The Post Mortem on Maryland's Special Tax Hike Session
The Maryland House of Delegates passed the Budget Reconciliation and Financing Act (BRFA) on Wednesday by a 77 to 60 vote – resulting in a $300 million tax increase on Marylanders. Governor Martin O’Malley will surely sign the bill, checking off another item to impress union bosses and big government liberals with, in a lead up to his 2016 presidential campaign.
The BRFA extends the concept of the infamous Maryland millionaires tax to single filers making over $100,000 a year and joint filers making over $150,000 a year. Then candidate Barack Obama promised as President that he would not raise taxes on anyone making under $250,000 a year. Maryland Democrats have decided to move the goal posts and redefine “rich” as being anyone who makes over $100,000 a year – including many of Maryland’s small businesses and employers.

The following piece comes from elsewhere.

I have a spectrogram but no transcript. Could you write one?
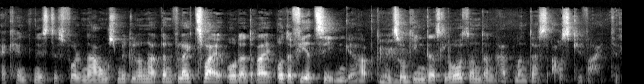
Erkenntnis des Vollnahrungsmittels und hat dann vielleicht zwei oder drei oder vier Ziegen gehabt. Mhm. Und so mhm. ging das los und dann hat man das ausgeweitet.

Besides increasing tax rates; the BRFA phases out many exemptions at an accelerated pace. Low tax states like Virginia, Florida, and Texas must be looking very appealing to Maryland taxpayers and employers right about now.
In addition to job killing and population draining income tax hikes, Maryland Democrats managed to insert two tax increases on tobacco. The tax on “little cigars” will jump from 15-percent to 70-percent of wholesale, and the rate on smokeless tobacco will rise from 15-percent to 30-percent.
The tax hike on smokeless tobacco – defended by Democrat lawmakers because of tobacco’s health implications – flies in the face of actual science. If Maryland’s lawmakers were really concerned about Marylanders’ health and not finding new sources of revenue, they would not be seeking to create tax parity between smokeless tobacco and cigarettes. Rather, they would be trying to adopt a policy of Tobacco Harm Reduction. By increasing the tax on smokeless tobacco, Maryland Democrats are perpetuating the unfortunate and detrimental misconception that the use of smokeless tobacco is as harmful as smoking – and as a result may be encouraging more Marylanders to continue to smoke instead of switching to far less harmful products.
The fact is, every year under Governor Martin O’Malley, state spending has increased by $1 billion or more. The supposed “Doomsday Budget” passed at the end of this year’s regular legislative session was anything but “doomsday.” It was a $700 million increase from the previous year’s budget and left intact all of Maryland’s social programs, education, and government services.
With the tax increases now in place, the Tax Foundation has calculated that a two child family with a $250,000 income would be paying nearly $18,000 a year in taxes. That’s almost $1,500 more than in Washington, DC, and $6,500 more than in Virginia.
If anything, Maryland’s “Doomsday Budget” was actually the BRFA and its bevy of job killing tax hikes.